“We’re working day and night, early in the morning, even before practice and before shootarounds to get back and also to work on my craft,” Sexton said. “So when I do come back, I can just fit right in and be ready to go. And I feel like my craft has gotten better. I feel like I’ve gotten better even though I haven’t played games.”

While Sexton has been out, it’s been an opportunity for Talen Horton-Tucker, Kris Dunn and even Ochai Agbaji to get more time playing as primary ball handlers. Sexton said he’s encouraged his teammates, been excited for them and leaned on them for encouragement as well.

And although Sexton has been their biggest cheerleader and supporter on the bench, and has been proud of what they’ve done and how much they’ve grown in larger roles, he can’t wait to get back out on the court.

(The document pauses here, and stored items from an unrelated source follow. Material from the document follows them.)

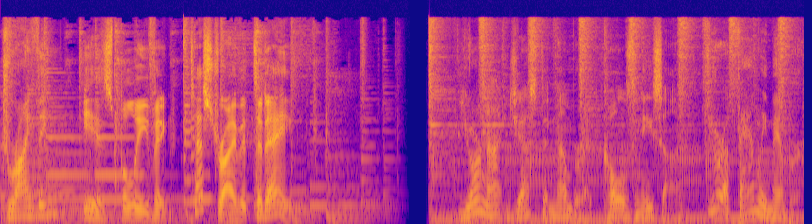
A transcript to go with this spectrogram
Driving is believing. Test drive it today. You're not just a number at Cowles Nissan. You're a family member.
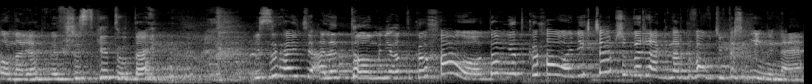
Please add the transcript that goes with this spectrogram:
Ona jak my wszystkie tutaj. I słuchajcie, ale to mnie odkochało. To mnie odkochało. Nie chciałam, żeby Ragnar gwałcił też inne.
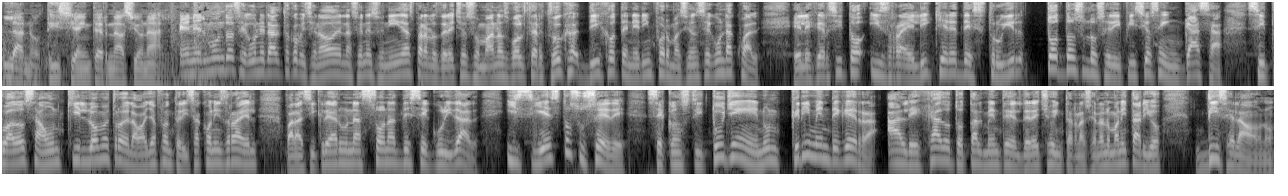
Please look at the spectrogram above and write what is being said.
La noticia internacional. En el mundo, según el alto comisionado de Naciones Unidas para los Derechos Humanos, Volker Turk, dijo tener información según la cual el ejército israelí quiere destruir todos los edificios en Gaza, situados a un kilómetro de la valla fronteriza con Israel, para así crear una zona de seguridad. Y si esto sucede, se constituye en un crimen de guerra, alejado totalmente del derecho internacional humanitario, dice la ONU.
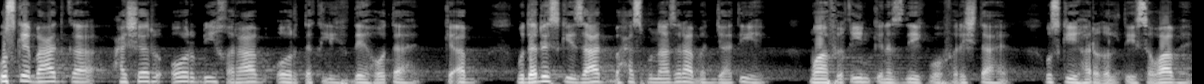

The crowd and Utah Jazz guard Collin Sexton (2) react after Sexton hit a three point shot as Utah Jazz and the Denver Nuggets play at Vivint Arena on opening night in Salt Lake City on Wednesday, Oct. 19, 2022.
The crowd and Utah Jazz guard Collin Sexton react after Sexton hit a 3-pointer as Jazz and Nuggets play at Vivint Arena on opening night in Salt Lake City on Wednesday, Oct. 19, 2022. | Scott G Winterton, Deseret News